New budget: Hungary scores another fiscal goal in the European cup of financial stability

While Hungary’s national football team continues to surprise at the UEFA European Championship, Hungary surprises in another European competition. For the second year in a row, the country accepted next year’s budget during the spring parliamentary session to build on Hungary’s favorable economic prospects in today’s Europe. Next year’s budget is Hungary’s secret formula to advance on its debt-slashing, GDP growth path.

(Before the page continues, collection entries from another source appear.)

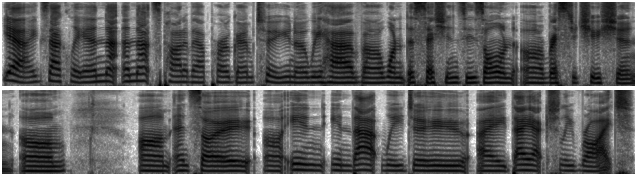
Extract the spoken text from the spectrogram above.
Yeah, exactly, and that, and that's part of our program too. You know, we have uh, one of the sessions is on uh, restitution, um, um, and so uh, in in that we do a they actually write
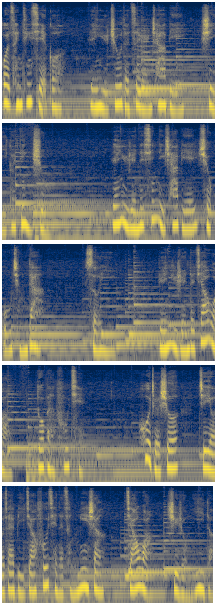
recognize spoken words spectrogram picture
我曾经写过，人与猪的自然差别是一个定数，人与人的心理差别却无穷大，所以人与人的交往多半肤浅，或者说，只有在比较肤浅的层面上交往是容易的，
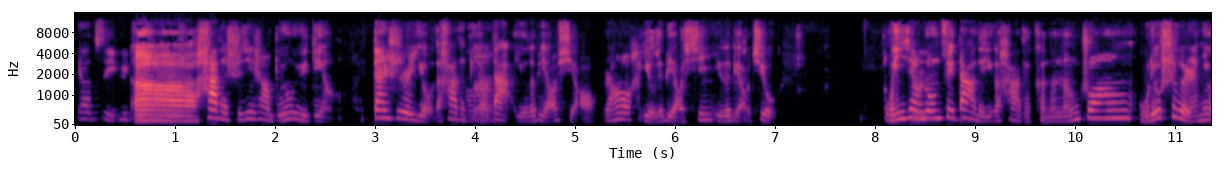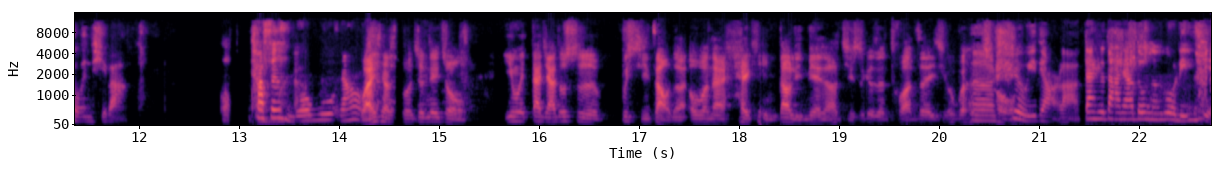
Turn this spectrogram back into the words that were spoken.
要自己预定啊。hut 实际上不用预定，但是有的 hut 比较大，有的比较小，然后有的比较新，有的比较旧。我印象中最大的一个 hut 可能能装五六十个人没有问题吧？哦，它分很多屋，然后我还想说，就那种因为大家都是不洗澡的 overnight hiking 到里面，然后几十个人团在一起，会不会很臭？是有一点了，但是大家都能够理解，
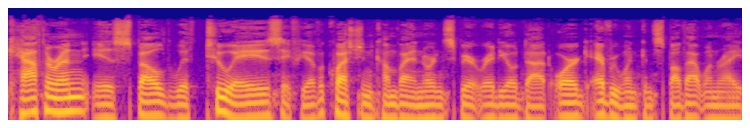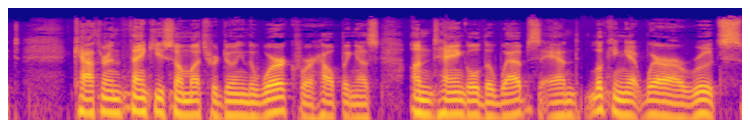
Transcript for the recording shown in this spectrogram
Katharine is spelled with two A's. If you have a question, come via northernspiritradio.org. Everyone can spell that one right. Katharine, thank you so much for doing the work, for helping us untangle the webs and looking at where our roots,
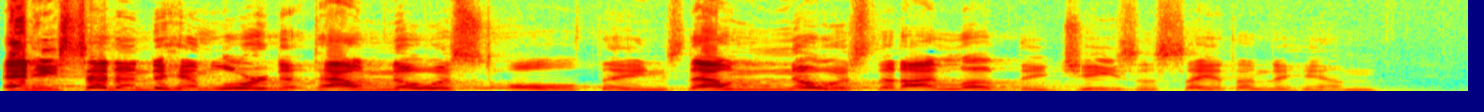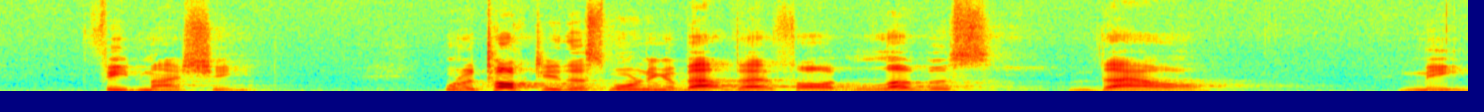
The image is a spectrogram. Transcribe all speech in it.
And he said unto him, Lord, thou knowest all things. Thou knowest that I love thee. Jesus saith unto him, Feed my sheep. I want to talk to you this morning about that thought Lovest thou me?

Tax cuts and a boost to the construction sector best describe Hungary’s 2017 budget that was accepted last Monday, just in time for most ministers and MPs to fulfill another sweet national duty: cheering on the country’s national football team. With economic forecasts projecting growth of 3.1 percent, low inflation, an ESA fiscal deficit of 2.4 percent and a lower general government debt-to-GDP ratio, the 2017 national budget is, similar to previous years, expected to beat many other EU Member States’ projections. So optimism is due, but we should not forget the long path ahead.

One of the greatest financial innovations in next year’s budget is the separation of development and operational costs. This strict financial planning allows only the former to qualify for deficit funding. In other words, Hungary only takes loans for projects that invest in its future, while state spending on its functioning will not exceed its revenues.

The budget leaves 55 billion HUF with households, lowers the VAT on certain products and offers a career model to public servants after rationalizing the public sector. All these aim to boost domestic consumption.

2017’s budget projects a record high surplus, up to HUF 205 billion, higher than in previous years. It is a clear sign that Hungary, despite upcoming elections in 2018, is dedicated to maintaining strict financial control, similar to its budgets of 2013 and 2014. When the first Orbán government was voted out in 2002, Hungary’s debt-to-GDP ratio was well below the Maastricht threshold of 60 percent, and in the three years of irresponsible spending by the Socialist-led government that followed, Hungary’s debt-to-GDP peaked well above 80 percent. After next year’s budget, the debt-to-GDP ratio is expected to shrink below 70 percent again, while the economy is expected to continue growing.

Ten years ago, just two years before the economic crisis, the then Socialist prime minister was caught on tape admitting to faking Hungary’s economic numbers in order to get re-elected. It started as a small snowball, but an economic avalanche soon began to bury Hungary. No sane person would have bet on Hungary’s economic revival back then. Yet, here we are ten years later, with one of the highest GDP growth figures in Europe over the past few years, shrinking debt and historic highs in employment and investment. The 2017 budget, Hungary scores another goal in the struggle for economic progress, beating many other European teams.